WHAT TO DO - Each line from the one containing "The recording in this spectrogram, typed out" to the end of the data must be copied exactly, the first and last included; no other lines and no pictures belong in the copy.

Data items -
——————
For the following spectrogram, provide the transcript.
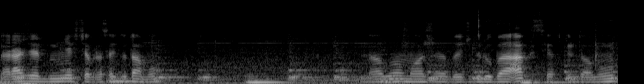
Na razie bym nie chciał wracać do domu. No bo może być gruba akcja w tym domu.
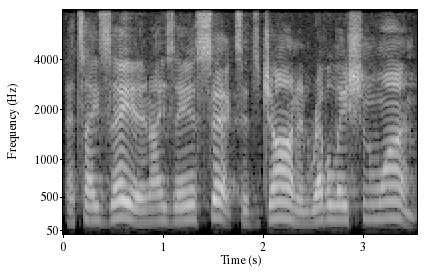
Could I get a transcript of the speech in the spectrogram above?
That's Isaiah in Isaiah 6. It's John in Revelation 1.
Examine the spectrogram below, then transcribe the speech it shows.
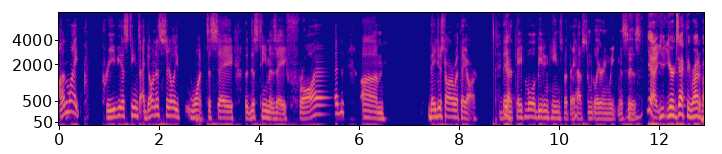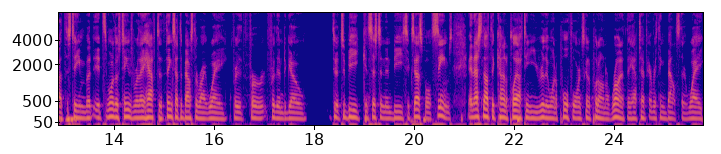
unlike previous teams, I don't necessarily want to say that this team is a fraud. Um, they just are what they are. They're yeah. capable of beating teams, but they have some glaring weaknesses. Yeah, you're exactly right about this team, but it's one of those teams where they have to things have to bounce the right way for for for them to go to, to be consistent and be successful, it seems. And that's not the kind of playoff team you really want to pull for and it's going to put on a run if they have to have everything bounce their way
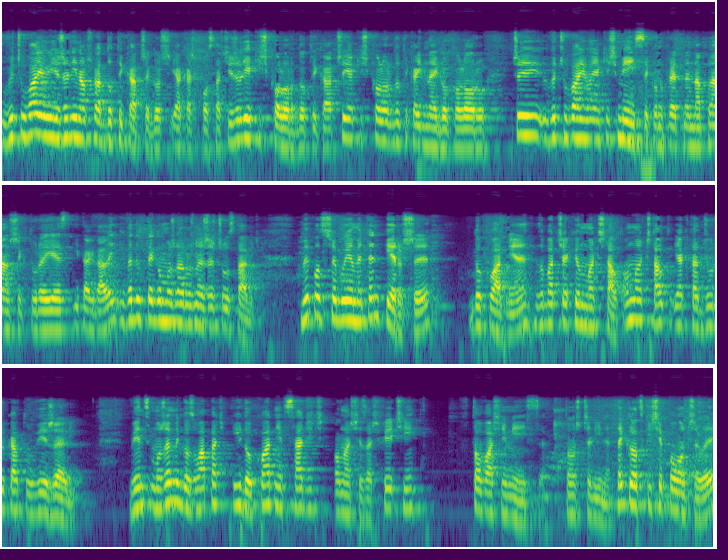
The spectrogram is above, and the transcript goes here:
Wyczuwają, jeżeli na przykład dotyka czegoś jakaś postać, jeżeli jakiś kolor dotyka, czy jakiś kolor dotyka innego koloru, czy wyczuwają jakieś miejsce konkretne na planszy, które jest i tak dalej. I według tego można różne rzeczy ustawić. My potrzebujemy ten pierwszy, dokładnie. Zobaczcie, jaki on ma kształt. On ma kształt jak ta dziurka tu w jeżeli. Więc możemy go złapać i dokładnie wsadzić, ona się zaświeci w to właśnie miejsce, w tą szczelinę. Te klocki się połączyły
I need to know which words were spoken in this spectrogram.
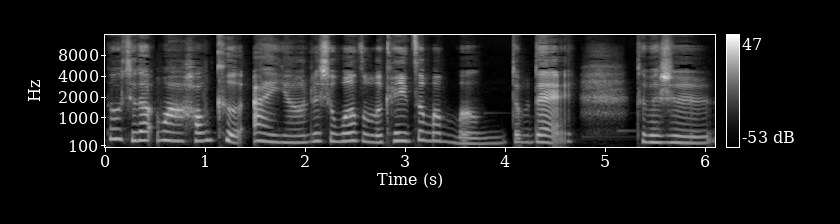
都觉得哇，好可爱呀！这熊猫怎么可以这么萌，对不对？特别是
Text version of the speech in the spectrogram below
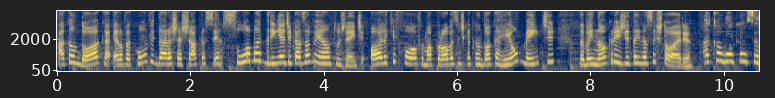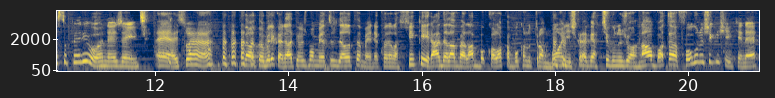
a Candoca, ela vai convidar a Xaxá para ser sua madrinha de casamento, gente. Olha que fofa, uma prova assim, de que a Candoca realmente também não acredita aí nessa história. A Candoca é um ser superior, né, gente? É, isso é. não, tô brincando. Ela tem os momentos dela também, né? Quando ela fica irada, ela vai lá, coloca a boca no trombone, escreve artigo no jornal, bota fogo no chique-chique, né?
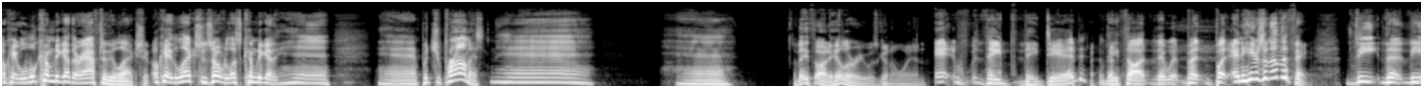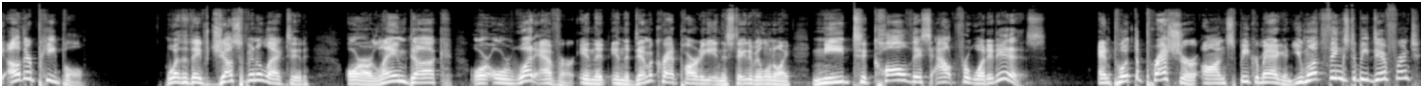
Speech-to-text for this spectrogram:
Okay, well we'll come together after the election. Okay, the election's over. Let's come together. Eh, eh, but you promised. Eh, eh. They thought Hillary was going to win. It, they they did. They thought they would, but but and here's another thing: the the the other people, whether they've just been elected or are lame duck or or whatever in the in the Democrat Party in the state of Illinois, need to call this out for what it is. And put the pressure on Speaker Madigan. You want things to be different?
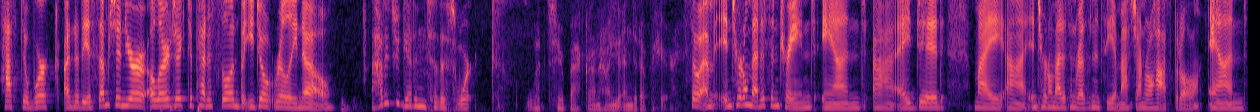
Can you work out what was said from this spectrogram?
have to work under the assumption you're allergic to penicillin, but you don't really know. How did you get into this work? What's your background? How you ended up here? So I'm internal medicine trained, and uh, I did my uh, internal medicine residency at Mass General Hospital. And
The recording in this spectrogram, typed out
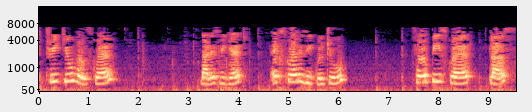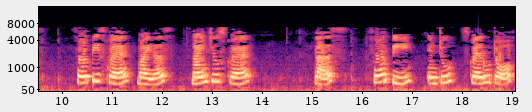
3q whole square. That is we get x square is equal to 4p square plus 4p square minus 9q square plus 4p into square root of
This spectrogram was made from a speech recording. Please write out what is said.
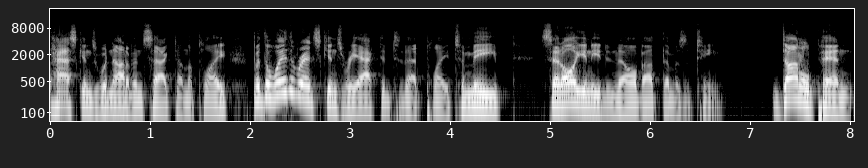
Haskins would not have been sacked on the play, but the way the Redskins reacted to that play, to me, said all you need to know about them as a team. Donald Penn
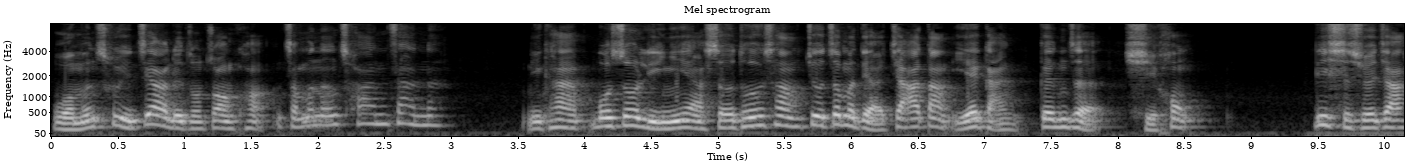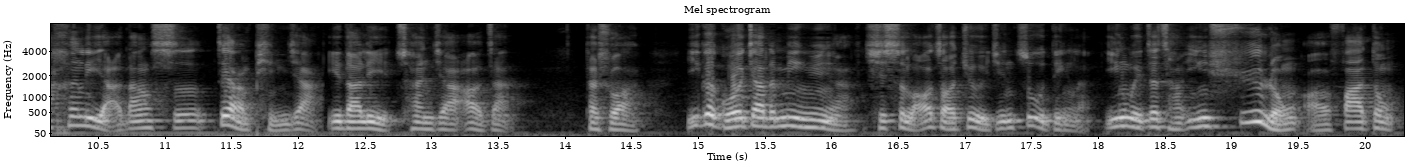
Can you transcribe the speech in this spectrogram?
我们处于这样的一种状况，怎么能参战呢？”你看，墨索里尼啊，手头上就这么点家当，也敢跟着起哄。历史学家亨利亚当斯这样评价意大利参加二战，他说啊。一个国家的命运啊，其实老早就已经注定了，因为这场因虚荣而发动、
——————
RESULT OF THE TASK -
The recording in this spectrogram, typed out
3q whole square. That is we get x square is equal to 4p square plus 4p square minus 9q square plus 4p into square root of
This spectrogram was made from a speech recording. Please write out what is said.
Haskins would not have been sacked on the play, but the way the Redskins reacted to that play, to me, said all you need to know about them as a team. Donald Penn
Can you transcribe the speech in this spectrogram?
我们处于这样的一种状况，怎么能参战呢？”你看，墨索里尼啊，手头上就这么点家当，也敢跟着起哄。历史学家亨利亚当斯这样评价意大利参加二战，他说啊。一个国家的命运啊，其实老早就已经注定了，因为这场因虚荣而发动、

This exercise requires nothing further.